Thursday, August 19, 2010
The Court of Appeals of Oregon recently distinguished, for purposes of admitting evidence of prior crimes committed by a defendant, between the defenses of "The alleged crime never happened" and "You've charged the wrong person." If a defendant asserts that the alleged crime never occurred, then evidence of similar prior acts by the defendant is inadmissible "propensity" evidence. But if the defendant argues that someone other than the defendant did the deed, then evidence of the defendant's prior conduct may be admitted to prove "identity" of the perpetrator.
In State v. Pitt, --- P.3d ----, 2010 WL 3239406 (Or. App. Aug. 18, 2010), the prosecution charged Douglas Pitt with child molestation. At trial, the jury heard "evidence of misconduct not charged in [the] indictment, including his earlier sexual abuse of the victim and her same-aged cousin." The defendant appealed his conviction, arguing that the evidence was improperly admitted. The appeals court affirmed, relying in part on the nature of Pitt's defense at trial.
Pursuant to Oregon Evidence Code 404(3),
Evidence of other crimes, wrongs or acts is not admissible to prove the character of a person in order to show that the person acted in conformity therewith. It may, however, be admissible for other purposes, such as proof of motive, opportunity, intent, preparation, plan, knowledge, identity, or absence of mistake or accident.
The rule is similar to Federal Rule of Evidence 404(b).
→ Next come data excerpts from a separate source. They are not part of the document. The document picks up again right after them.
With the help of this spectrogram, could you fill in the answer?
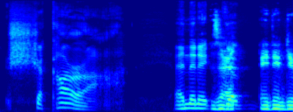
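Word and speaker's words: शर्करा: comes from a sanskrit word uh that is pronounced shakara and then exactly anything to do with your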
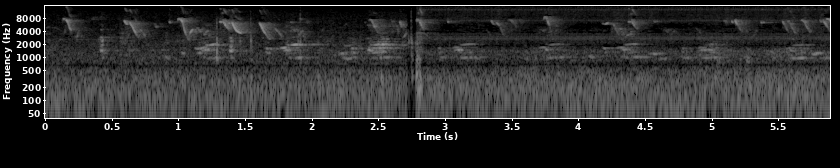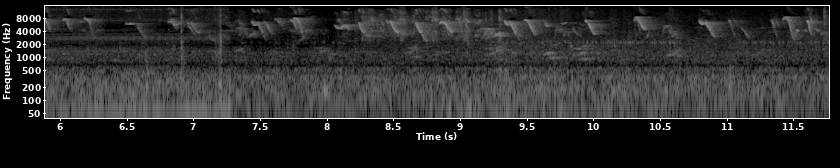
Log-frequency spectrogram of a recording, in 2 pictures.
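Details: Saffron finch in an agitated, quarrelsome mood as breeding season nears; a fast, busy stream of bright, high chirps and sharp ticks runs almost nonstop, with brief pauses, over a faint steady hum.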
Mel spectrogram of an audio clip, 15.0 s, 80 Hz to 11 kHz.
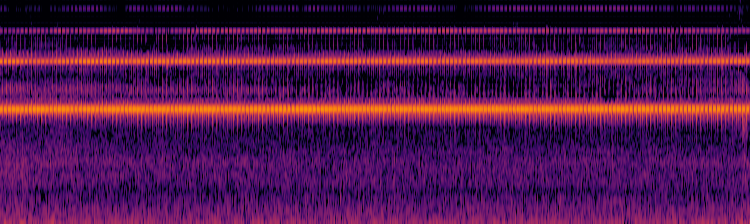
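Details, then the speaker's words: Picosecond handheld laser pen in an at-home tattoo removal session (4th session), at frequency 1 and intensity 4 (highest), held about an inch from the skin: a continuous high-pitched tone pulsing about four times a second. "i i i usually stay about like an inch inch away and then i just kind of like go fast and go over it and i'll just give you a quick example"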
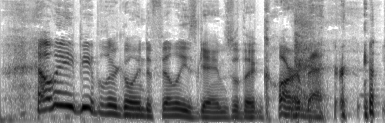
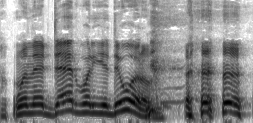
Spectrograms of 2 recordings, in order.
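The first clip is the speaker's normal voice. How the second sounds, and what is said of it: Attempted Philadelphia accent. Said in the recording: “I don't know how to do a Philly accent. ... I mean, it's close enough.”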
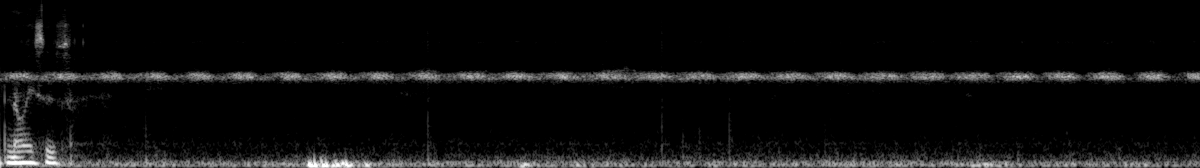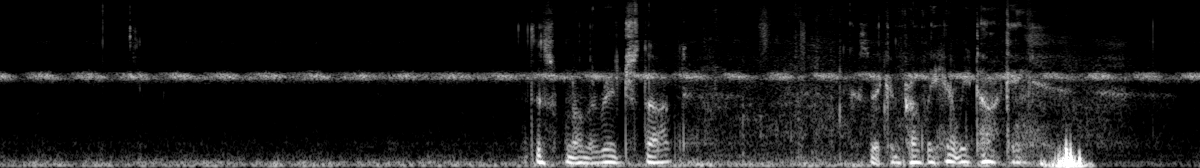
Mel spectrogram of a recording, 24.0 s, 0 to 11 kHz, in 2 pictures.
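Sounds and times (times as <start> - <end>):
crickets chirping: 0.0 - 24.0
faint clicks: 12.9 - 13.5.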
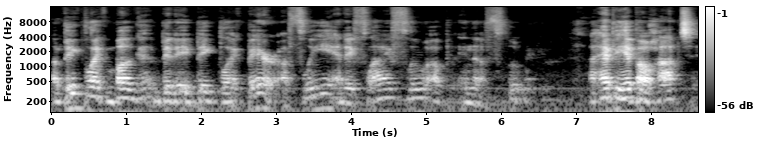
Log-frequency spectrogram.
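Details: Slurred speech attributed to deep brain stimulation for essential tremor (DBS implanted April 2024), adult man at third programming tune-up about five months later, tongue tightness reported; dysarthria (slurred speech).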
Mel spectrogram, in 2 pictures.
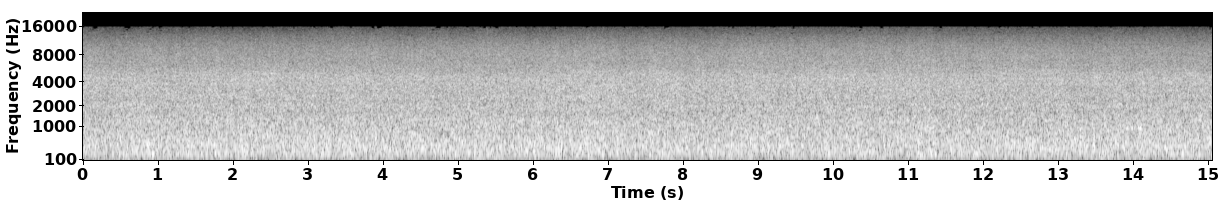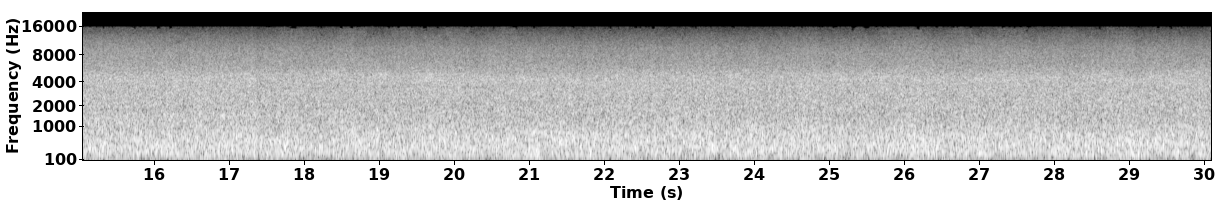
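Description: Yōrō Falls, a tall single-drop waterfall, plunging down a rock face into a shallow pool: a loud, steady rush of falling water that does not change.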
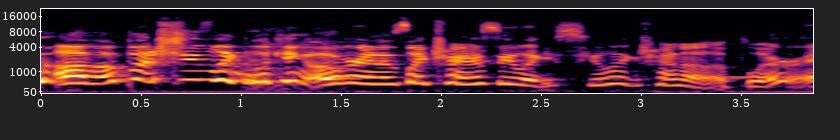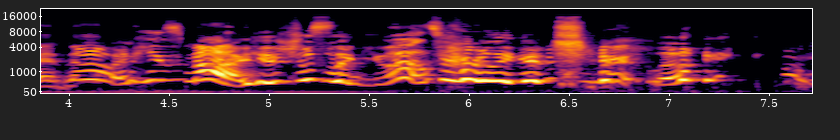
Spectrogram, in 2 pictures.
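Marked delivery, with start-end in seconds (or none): 5.5-7.4 laughing compliment. Retold or imitated. James innocently praising her shirt.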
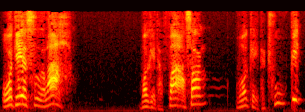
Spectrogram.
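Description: A man voicing a grieving middle-aged mother who was abandoned by her husband, telling her story with a drawn-out lament. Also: high-pitched, animated, a bit bright, full character voice. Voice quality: very husky. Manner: lamenting, drawn-out sung-like phrasing. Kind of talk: storytelling performance in first person. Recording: dull lo-fi recording.

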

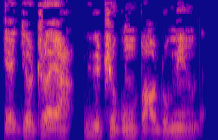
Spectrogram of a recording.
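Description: A man performing a traditional story, lively and dramatic with colloquial asides. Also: medium pitch, a little fast, breathy edge, no echo. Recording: dull lo-fi recording.

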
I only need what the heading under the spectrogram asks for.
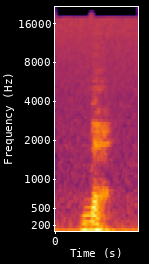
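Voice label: "net", Jèrriais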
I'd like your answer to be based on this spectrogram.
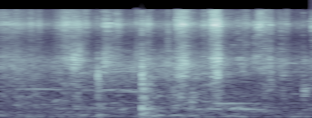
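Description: Racing pigeons coming in to a loft during a club training arrival, with soft cooing and a few short flutters and bumps against steady outdoor background noise.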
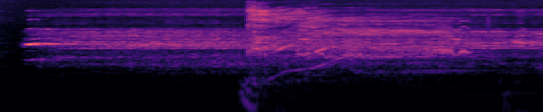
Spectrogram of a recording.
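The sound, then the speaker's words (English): A loud, sustained Godzilla roar with a harsh, shrieking, high-pitched tone. It starts abruptly, rises partway through, and keeps blaring for nearly three seconds without any talking. “Godzilla roars.”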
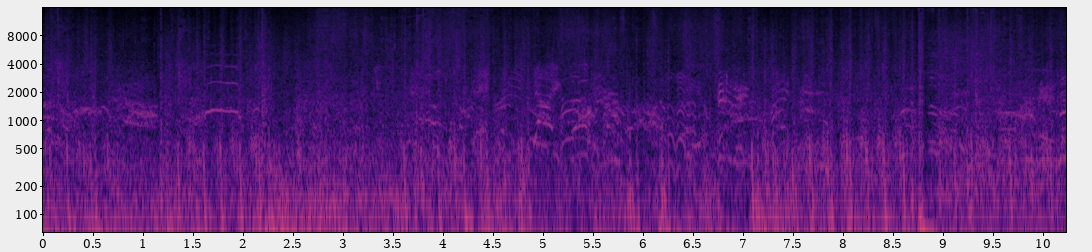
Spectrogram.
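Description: Dense, continuous gunfire while shooting Goliaths in a video game, rapid shots layered over loud game noise and crowd chatter, with a voice talking throughout.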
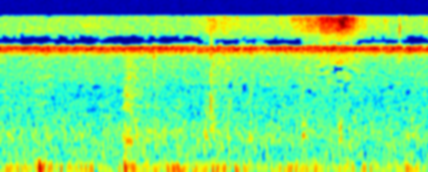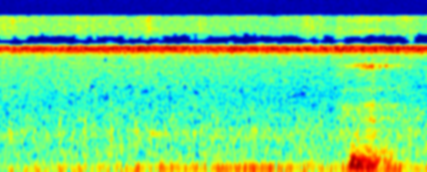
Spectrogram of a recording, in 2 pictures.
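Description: Insects, likely crickets, giving a steady high-pitched drone over a low background rumble. About five seconds in, a chicken gives a short cluck.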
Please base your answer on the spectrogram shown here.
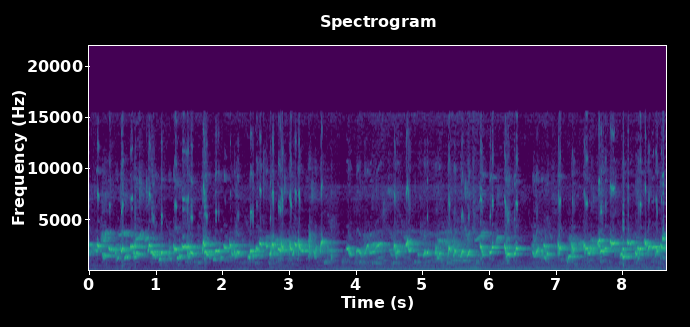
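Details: Natural wild trucuk (Yellow-vented Bulbul) song in the long ngeropel panjang style: continuous bubbly chatter of quick sliding notes, with brief dips in loudness and a faint low rumble in the background.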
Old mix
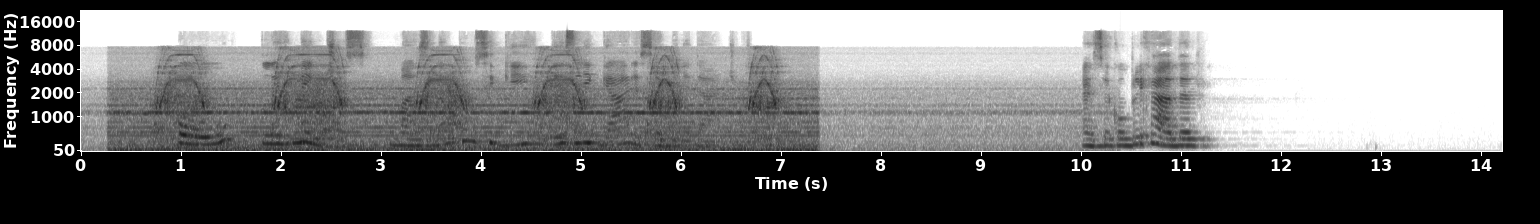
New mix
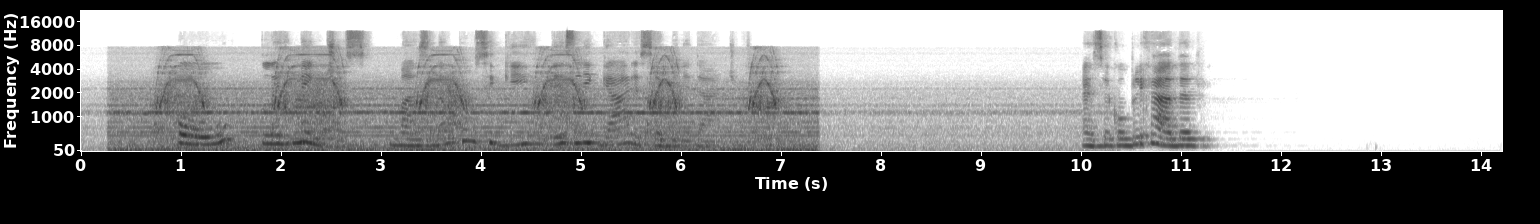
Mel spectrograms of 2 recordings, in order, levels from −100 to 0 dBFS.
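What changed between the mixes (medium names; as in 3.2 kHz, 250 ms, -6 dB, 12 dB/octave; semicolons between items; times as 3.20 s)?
speech -7.5 dB; background -10.0 dB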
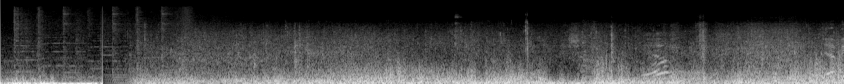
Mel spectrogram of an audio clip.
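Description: Loud low wind rumble on the microphone that cuts off abruptly about a second in. Then steady wind noise and sea sounds on an open boat.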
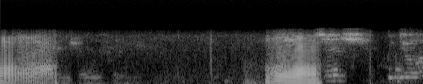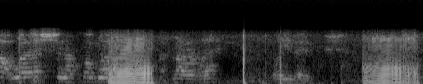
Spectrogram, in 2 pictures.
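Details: Snoring: irregular snorting snores with buzzy vibration and smaller snuffles and clicks between, about three loud snores in eight seconds.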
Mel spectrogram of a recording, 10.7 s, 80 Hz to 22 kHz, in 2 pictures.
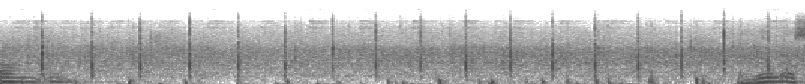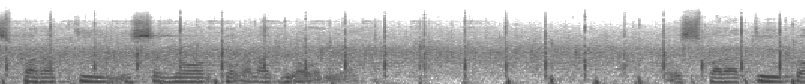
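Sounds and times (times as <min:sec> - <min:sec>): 
audience clapping hands in worship: 0:00.0 - 0:10.7
speech: 0:05.3 - 0:07.9, 0:09.8 - 0:10.7.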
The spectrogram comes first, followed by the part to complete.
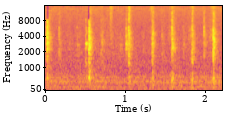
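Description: A deck of cards being shuffled by hand: faint, irregular clicks of card edges, about three a second.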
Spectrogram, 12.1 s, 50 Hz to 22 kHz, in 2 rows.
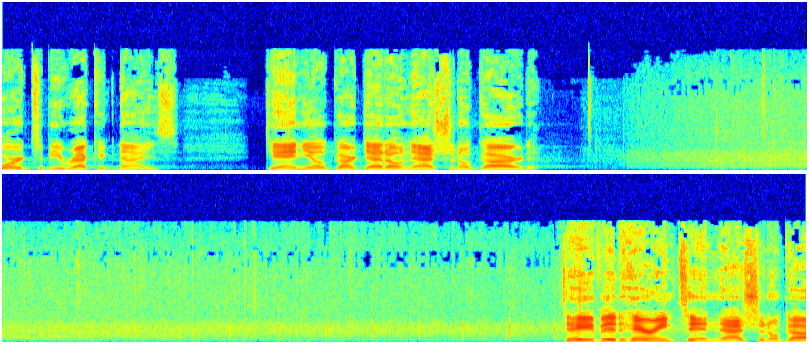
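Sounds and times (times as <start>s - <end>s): distant audience applauding: 4.6s - 11.8s.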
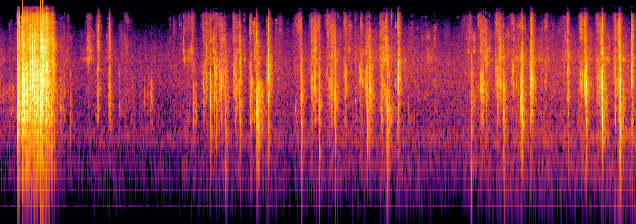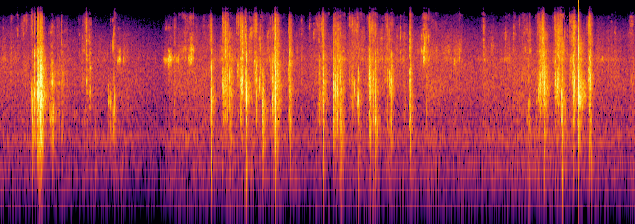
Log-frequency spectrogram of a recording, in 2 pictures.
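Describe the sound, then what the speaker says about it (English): Tarot cards shuffled on a hard surface laid over a tablecloth: a loud opening riffle, then many bursts of crisp card flicks and slaps in irregular clusters, close and clear, with no talking. "it's really difficult to shuffle on top of this tablecloth. So I have to put something hard here so I can shuffle on top of it."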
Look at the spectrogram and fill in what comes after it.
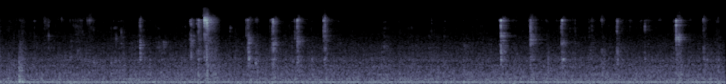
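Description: Close-miked mouth sounds of chewing shellfish meat with the mouth closed: soft wet smacks and clicks at irregular intervals, over a steady low hum.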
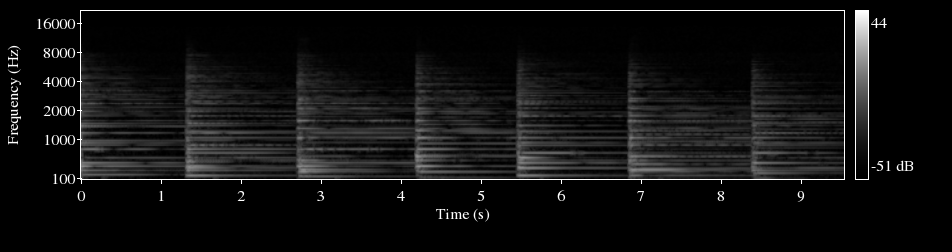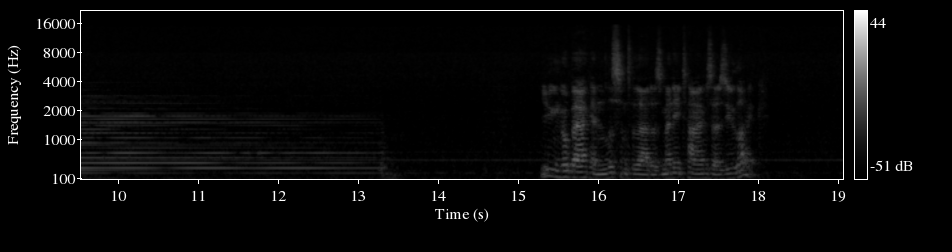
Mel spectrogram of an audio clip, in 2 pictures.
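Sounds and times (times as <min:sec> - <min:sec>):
piano chords: 0:00.0 - 0:13.5.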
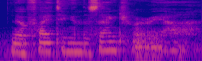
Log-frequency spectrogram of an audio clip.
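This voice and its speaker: A woman playing a seductive, world-weary vampire in an ASMR roleplay, calm and teasing, with a breathy whisper and languid, formal phrasing. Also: on the low side, noisy background.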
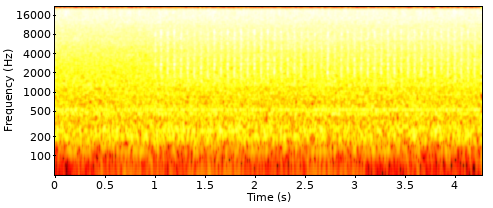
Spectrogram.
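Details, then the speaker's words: Canon EOS R6 on firmware 1.4, servo autofocus with native lens, shutter half-pressed on a light stand: rapid fine ticking chatter over soft hiss as autofocus hunts hyper-aggressively; possibly a firmware glitch, unconfirmed. "you hear that chittering now all i'm doing is just holding down the shutter button half halfway and trying to focus on that light stand now for some reason it seems to be like almost hyper aggressive with its auto focus at this point"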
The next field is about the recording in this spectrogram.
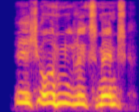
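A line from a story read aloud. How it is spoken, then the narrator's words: Groaning. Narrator (German): stöhnt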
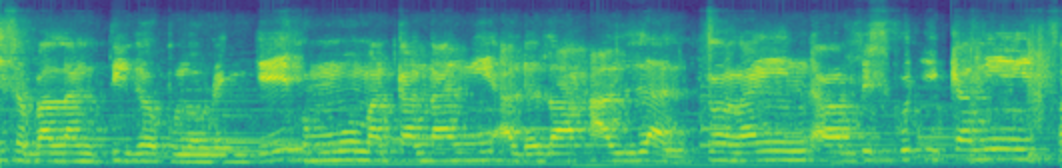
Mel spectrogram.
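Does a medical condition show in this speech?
Yes: cerebral palsy; from birth, one arm and leg weak, cannot walk; pushed or carried.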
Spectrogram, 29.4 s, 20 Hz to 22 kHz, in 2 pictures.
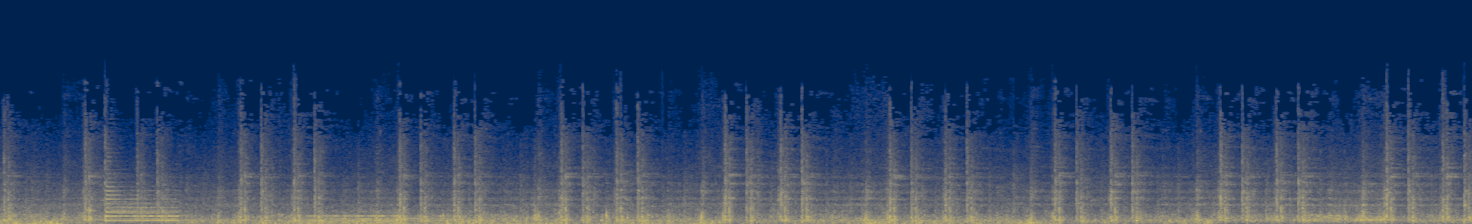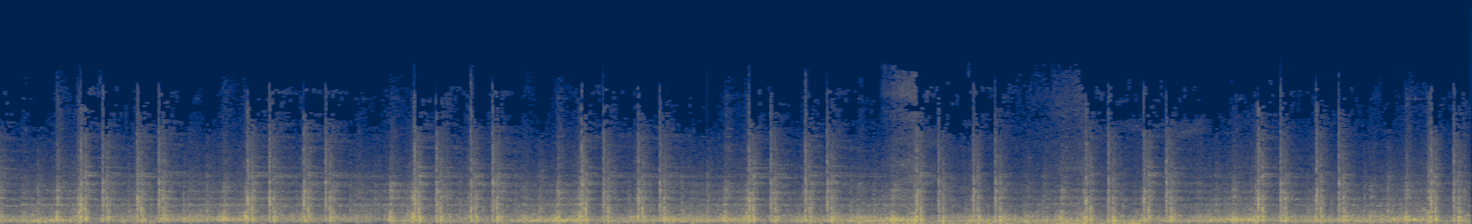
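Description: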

As summarized by defense counsel, Pitt's "defense is and has always been that this didn't happen, that he didn't do it, if it did happen, it wasn't him. And so the question of intent is really not at issue in this case." The court disagreed, stating that had Pitt relied solely on the "this didn't happen" theory, then his prior acts would have been inadmissible. Because, however, he speculated (among other theories) "that the victim's initial identification of her abuser as 'Doug' was ambiguous, because Doug is not only defendant's name but also the name of one of the victim's relatives," Pitt placed the identity of the abuser into dispute, converting Pitt's prior abuse of the victim and her cousin from improper propensity evidence into evidence "admissible for other purposes, such as proof of ... intent."
The court carefully distinguished cases like Pitt's from those in which defendants advance "no argument that someone else had perpetrated acts of abuse against the victims." In such cases, prior bad acts by defendants would not be admissible. Pitt, at n.2. Here, the court concluded "that, because one of defendant's theories was that someone else was the perpetrator of any abuse of the victim, the uncharged misconduct evidence was relevant to a contested fact, namely, the accuracy of the victim's identification of her abuser."